### Given records

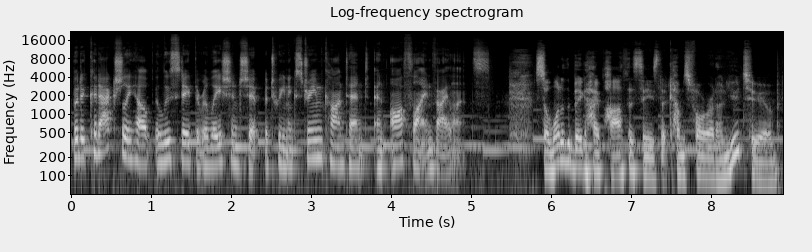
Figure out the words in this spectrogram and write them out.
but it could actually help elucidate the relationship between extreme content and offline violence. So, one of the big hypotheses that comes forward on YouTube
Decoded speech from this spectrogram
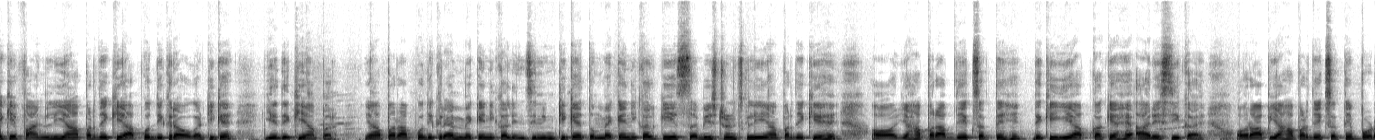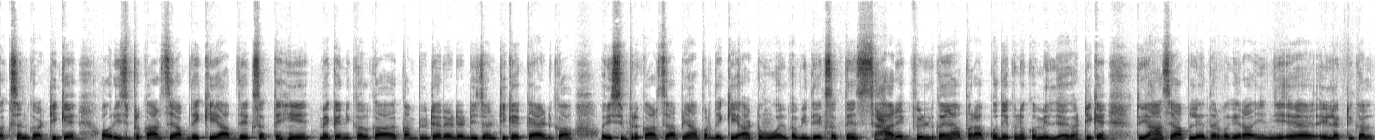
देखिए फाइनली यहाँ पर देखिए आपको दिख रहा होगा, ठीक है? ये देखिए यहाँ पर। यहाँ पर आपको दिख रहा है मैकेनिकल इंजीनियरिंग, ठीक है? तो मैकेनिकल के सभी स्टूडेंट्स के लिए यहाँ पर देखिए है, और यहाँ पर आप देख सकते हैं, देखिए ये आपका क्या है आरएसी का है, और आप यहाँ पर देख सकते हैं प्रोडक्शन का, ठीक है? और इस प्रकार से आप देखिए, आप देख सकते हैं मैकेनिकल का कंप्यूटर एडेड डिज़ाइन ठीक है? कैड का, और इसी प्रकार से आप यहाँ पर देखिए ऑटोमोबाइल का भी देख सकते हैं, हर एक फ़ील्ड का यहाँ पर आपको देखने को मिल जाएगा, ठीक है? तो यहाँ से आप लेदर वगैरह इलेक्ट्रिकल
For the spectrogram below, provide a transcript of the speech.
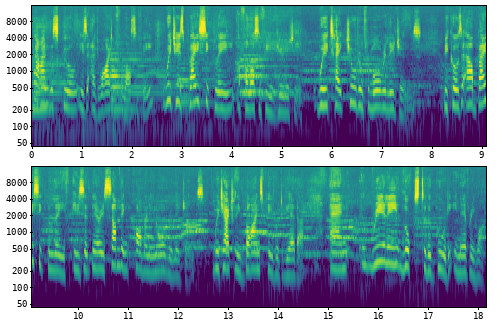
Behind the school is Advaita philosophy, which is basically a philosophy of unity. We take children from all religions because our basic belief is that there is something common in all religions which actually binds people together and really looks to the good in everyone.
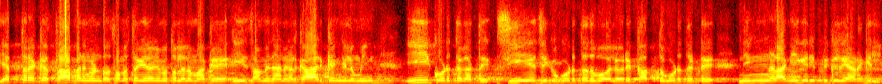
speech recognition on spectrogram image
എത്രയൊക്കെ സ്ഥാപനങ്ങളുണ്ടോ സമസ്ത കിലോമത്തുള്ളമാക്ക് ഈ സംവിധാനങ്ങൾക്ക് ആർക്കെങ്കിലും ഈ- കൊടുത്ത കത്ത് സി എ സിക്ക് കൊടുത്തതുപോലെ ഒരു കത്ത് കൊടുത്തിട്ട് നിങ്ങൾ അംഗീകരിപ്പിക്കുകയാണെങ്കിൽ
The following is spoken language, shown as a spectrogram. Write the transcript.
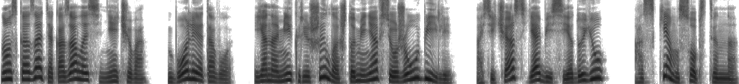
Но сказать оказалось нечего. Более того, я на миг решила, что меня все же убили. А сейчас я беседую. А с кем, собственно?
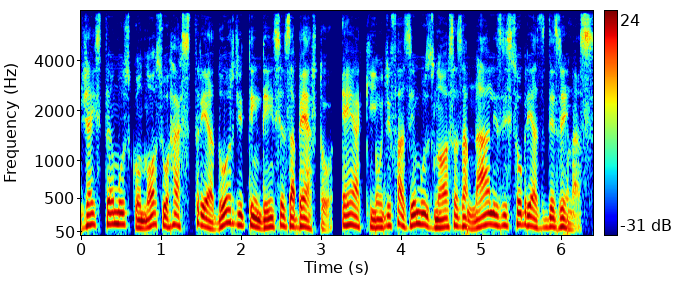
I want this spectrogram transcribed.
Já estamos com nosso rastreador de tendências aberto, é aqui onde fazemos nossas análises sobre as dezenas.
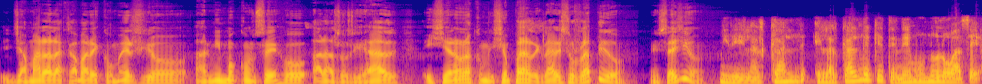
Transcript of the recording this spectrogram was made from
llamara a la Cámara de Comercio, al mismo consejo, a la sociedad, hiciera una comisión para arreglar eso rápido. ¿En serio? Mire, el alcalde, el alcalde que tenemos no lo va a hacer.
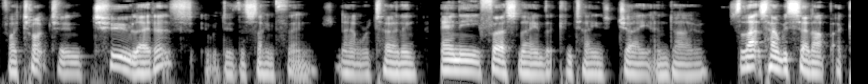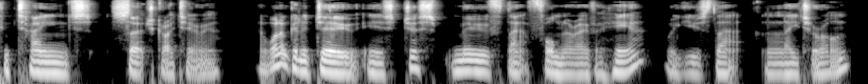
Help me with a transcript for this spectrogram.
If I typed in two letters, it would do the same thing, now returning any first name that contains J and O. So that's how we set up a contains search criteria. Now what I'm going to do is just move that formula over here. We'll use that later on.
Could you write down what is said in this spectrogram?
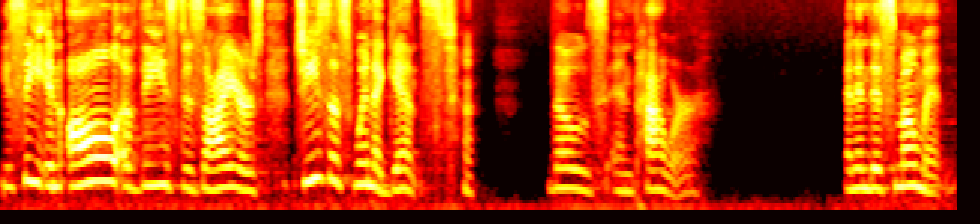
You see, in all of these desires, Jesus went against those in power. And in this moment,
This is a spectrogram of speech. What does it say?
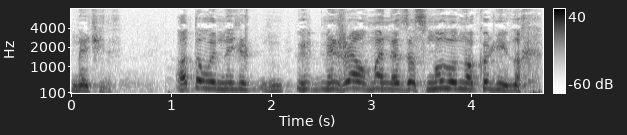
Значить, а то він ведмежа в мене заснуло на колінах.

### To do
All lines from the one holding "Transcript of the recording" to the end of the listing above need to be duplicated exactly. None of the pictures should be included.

### Task solution
Transcript of the recording this spectrogram was made from
llamara a la Cámara de Comercio, al mismo consejo, a la sociedad, hiciera una comisión para arreglar eso rápido. ¿En serio? Mire, el alcalde, el alcalde que tenemos no lo va a hacer.
Help me with a transcript for this spectrogram.
If I typed in two letters, it would do the same thing, now returning any first name that contains J and O. So that's how we set up a contains search criteria. Now what I'm going to do is just move that formula over here. We'll use that later on.
Could you write down what is said in this spectrogram?
You see, in all of these desires, Jesus went against those in power. And in this moment,
This is a spectrogram of speech. What does it say?
Значить, а то він ведмежа в мене заснуло на колінах.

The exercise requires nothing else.